* **Exercise requirements**:
Verbatim copy, images excluded: write out each record shown below.

- - -

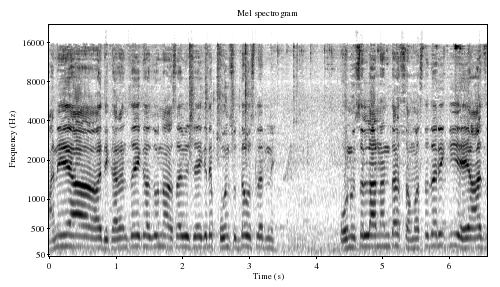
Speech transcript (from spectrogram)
आणि अधिकाऱ्यांचा एक अजून असा विषय आहे की ते फोनसुद्धा उचलत नाही. फोन उचलल्यानंतर समजतं तरी की हे आज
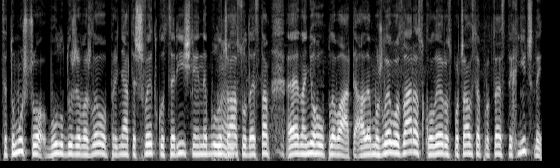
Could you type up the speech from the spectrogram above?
це тому, що було дуже важливо прийняти швидко це рішення, і не було Мгм. часу десь там е, на нього впливати. Але можливо зараз, коли розпочався процес технічний,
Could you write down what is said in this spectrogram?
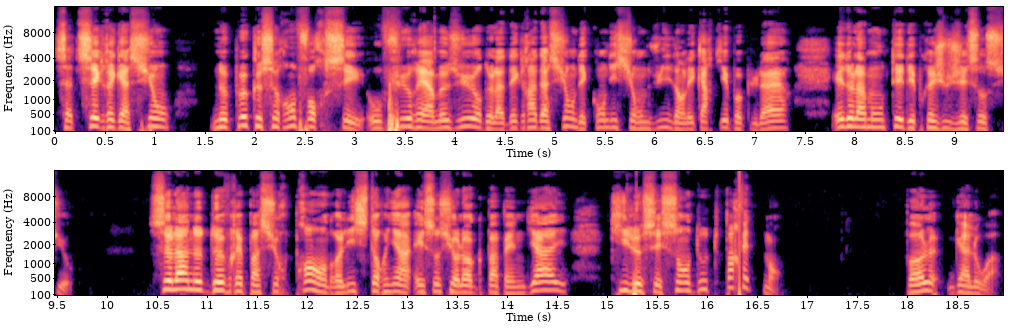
Cette ségrégation ne peut que se renforcer au fur et à mesure de la dégradation des conditions de vie dans les quartiers populaires et de la montée des préjugés sociaux. Cela ne devrait pas surprendre l'historien et sociologue Papendiaï, qui le sait sans doute parfaitement. Paul Gallois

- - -

* **Solution to this task**:
Speech transcript (from spectrogram)
आणि अधिकाऱ्यांचा एक अजून असा विषय आहे की ते फोनसुद्धा उचलत नाही. फोन उचलल्यानंतर समजतं तरी की हे आज
Could you type up the speech from the spectrogram above?
це тому, що було дуже важливо прийняти швидко це рішення, і не було Мгм. часу десь там е, на нього впливати. Але можливо зараз, коли розпочався процес технічний,
Could you write down what is said in this spectrogram?
Cette ségrégation ne peut que se renforcer au fur et à mesure de la dégradation des conditions de vie dans les quartiers populaires et de la montée des préjugés sociaux. Cela ne devrait pas surprendre l'historien et sociologue Papendiaï, qui le sait sans doute parfaitement. Paul Gallois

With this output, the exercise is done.